I remember it was still very hot in the Nevada desert that September. Just an hour or so before arriving in Austin, I had stopped at Sand Mountain and very foolishly had decided to take off my shoes and walk a considerable distance across its scorching sands. A combination of the heat and friction had exfoliated the bottoms of my feet, and they were smooth and sore. There's a decrepit cemetery which sits on both sides of the highway on the west end of town, just before it twists up and into Pony Canyon toward the Austin Summit. There's a large dirt pull-out here, where I decided to drop the trailer and discern a way up to the stark building on the hill above. I had a pretty good idea, though.
I drove the tractor into town, the mysterious building disappearing from sight on my right as it became obscured by the forested walls of mountain pass. Just before the quaint, main street of town began, there was a small dirt road winding up into the hills. I geared-down and flipped the switch to engage the inter-axle differential on the truck, essentially giving me 8-wheel drive as I began the dusty ascent. The road traversed the edge of the hill, overlooking a ravine and the main highway below. The road turned sharply to the left and continued ascending, reaching a wide plateau overlooking the valley, with only the object of my search sitting at the edge of it.
Started in the fall of 1896 and completed in June, 1897, by Anson Phelps Stokes, mine developer, railroad magnate and member of a prominent eastern family, as a summer home for his sons, principally J.G. Phelps. After the castle (or the tower, as the Stokes family always referred to it) was completed, it was used by the family for one brief period in June and July, 1897. Since then, with one possible exception, the structure has remained unoccupied.
Stokes Castle is made of native granite, hewn and put in place by the ancestors of people still living in Austin. The huge stones were raised with a hand winch and held in position by rock wedging and clay mortar. The architectural model for the castle was a medieval tower Anson Stokes had seen and admired on an Italian campagna, near Rome. It originally had three floors, each with a fireplace, plate glass view windows, balconies on the second and third floors, and a battlemented terrace on the roof. It had plumbing very adequate for the times and was sumptuously furnished.
The structure stands as an abiding monument to the local men who built it and to those who helped develop the mines of Austin.
I was actually brave enough to clamber the fence two years ago and take some photos inside. This day I wasn't feeling as adventurous and there were other people around. The inside wasn't very impressive anyway, as the floors had long ago been gutted, making it hollow on the inside. The only thing which was mildly interesting about the interior were the three fireplaces stacked along the backwall, one for each level for when there had been floors. As I recall, the outline of where the staircase had been was still visible on the western wall.
In all, I was pleased with my little journey up there to finally see the building up-close. The view from up there is breathtaking, too. The distance across the valley to the mountains in the distance is a good 40-50 miles.

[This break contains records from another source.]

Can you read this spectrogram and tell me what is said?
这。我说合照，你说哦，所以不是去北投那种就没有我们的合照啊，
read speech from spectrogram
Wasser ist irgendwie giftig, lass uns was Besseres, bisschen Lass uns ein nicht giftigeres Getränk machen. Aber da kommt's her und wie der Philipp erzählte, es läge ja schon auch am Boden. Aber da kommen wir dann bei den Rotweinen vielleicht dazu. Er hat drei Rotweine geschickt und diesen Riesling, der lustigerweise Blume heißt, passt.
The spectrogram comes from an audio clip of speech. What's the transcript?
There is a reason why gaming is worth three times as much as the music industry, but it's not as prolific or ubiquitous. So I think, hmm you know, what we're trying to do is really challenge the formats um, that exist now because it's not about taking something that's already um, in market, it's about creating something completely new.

I can only imagine what it must've been like to live in such a magical looking building with such a great view. I imagine waking up in the crisp desert mornings and stepping out onto the balcony to stretch and breathe the fresh air.
Nearby, at the edge of the plateau, is another interesting structure; a remnant of Nevada's mining history alluded to in the historical marker.

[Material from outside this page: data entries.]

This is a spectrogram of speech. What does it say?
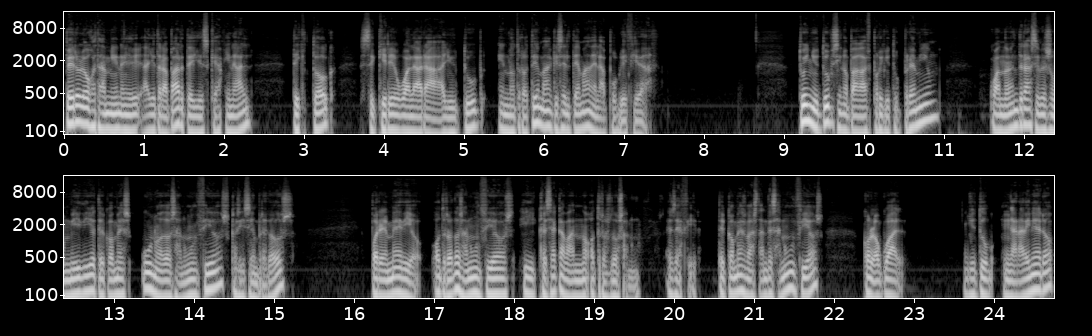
Pero luego también hay, hay otra parte y es que al final TikTok se quiere igualar a YouTube en otro tema, que es el tema de la publicidad. Tú en YouTube, si no pagas por YouTube Premium, cuando entras y ves un vídeo te comes uno o dos anuncios, casi siempre dos, por el medio otros dos anuncios y casi acabando otros dos anuncios. Es decir, te comes bastantes anuncios, con lo cual YouTube gana dinero,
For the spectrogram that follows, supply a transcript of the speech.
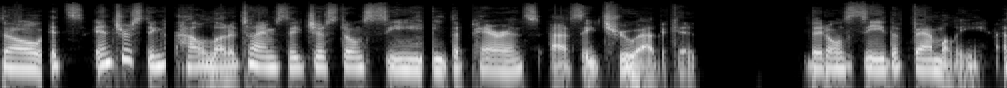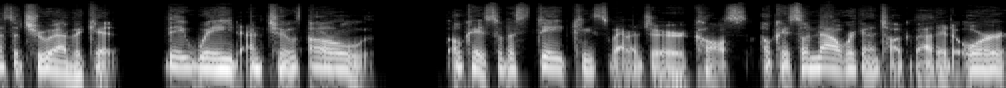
So it's interesting how a lot of times they just don't see the parents as a true advocate. They don't see the family as a true advocate. They wait until, oh, okay, so the state case manager calls. Okay, so now we're going to talk about it. Or,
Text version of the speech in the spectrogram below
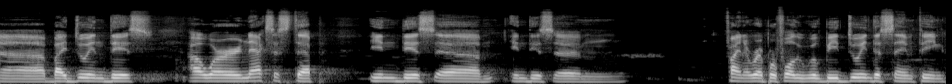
uh, by doing this. Our next step in this um, in this um, final rare portfolio will be doing the same thing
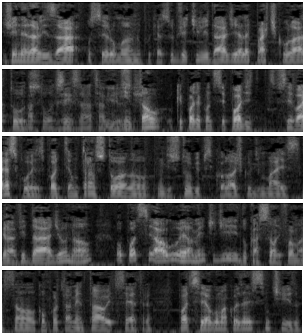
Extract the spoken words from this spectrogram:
generalizar o ser humano, porque a subjetividade ela é particular a todos. A todos, exatamente. Então, o que pode acontecer? Pode ser várias coisas. Pode ter um transtorno, um distúrbio psicológico de mais gravidade ou não, ou pode ser algo realmente de educação, de formação comportamental, etc. Pode ser alguma coisa nesse sentido.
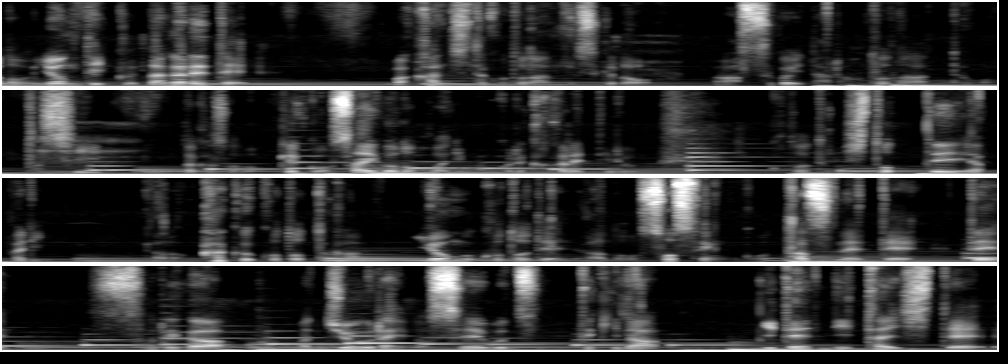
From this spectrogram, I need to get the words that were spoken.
あの読んでいく流れで、まあ、感じたことなんですけどあすごいなるほどなって思ったしなんかその結構最後の方にもこれ書かれていることで人ってやっぱりあの書くこととか読むことであの祖先を訪ねてでそれが、ま従来の生物的な遺伝に対して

But more interesting than that, and what would lead me on a 4 hour journey into The Coolest Thing I've Ever Done, was this: the road didn't stop here. It continued into the foothills of the mountain.
(to be continued)
x-posted to abandonedplaces and rural_ruin